The 84th Annual Meeting of the American Association of Physical Anthropologists (2015)


A test of bone remodeling as a response to incurred loads

MICHELLE S. M. DRAPEAU1, ÉMELINE RAGUIN1, RICHARD LAZENBY2 and MARGARET A. STREETER3.

1Département d'anthropologie, Université de Montréal, 2Department of Anthropology, University of Northern British Columbia, 3Department of Anthropology, Boise State University

March 27, 2015 , Archview Ballroom Add to calendar

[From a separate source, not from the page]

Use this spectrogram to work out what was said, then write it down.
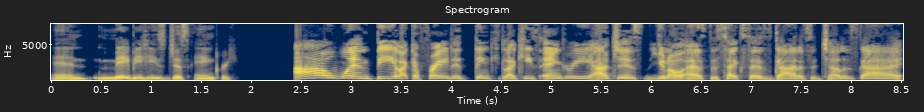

Bone remodeling has been proposed as a mechanism to repair microdamage and, as a consequence, it is expected to be higher in bones that incur larger or more loading events. Handedness in humans, in which one upper limb is favored relative to the other, is a natural experiment of different loading environment while controlling for all other factors that can influence remodeling (age, diet, sex, etc.). In this study, we test for correlations between the asymmetry of bone cross-sectional geometry and bone remodeling in the human second metacarpal (MC2). We use right and left cross sections from two archaeological samples (Eurocanadians = 59, Inuit = 23, total=82) and measured total and cortical areas, second moment areas (Imin, Imax, Iml, Iap) and polar moment of inertia (J). Osteon population density (OPD) was measured on the medial, anterior, lateral and posterior quadrants. We expected that larger cross sections would be characterized by greater remodeling. However, we found that right-left % differences of all macroscopic variables were negatively correlated with OPD. Closer inspection of the sample revealed that the correlation was observed only on the medial quadrant and only for the Inuit subset of our sample. The Inuit MC2s are characterized by relatively thin cortex, particularly on the medial side. We conclude that remodeling does not directly reflect external loading history, but may, instead, be differentially needed only in areas that are relatively weaker or in areas that are highly strained due to the proximity of muscle insertions.

This study was funded in part by NSERC and UNBC Seed grant (to RAL) and by FQRSC and CFI (to MSMD).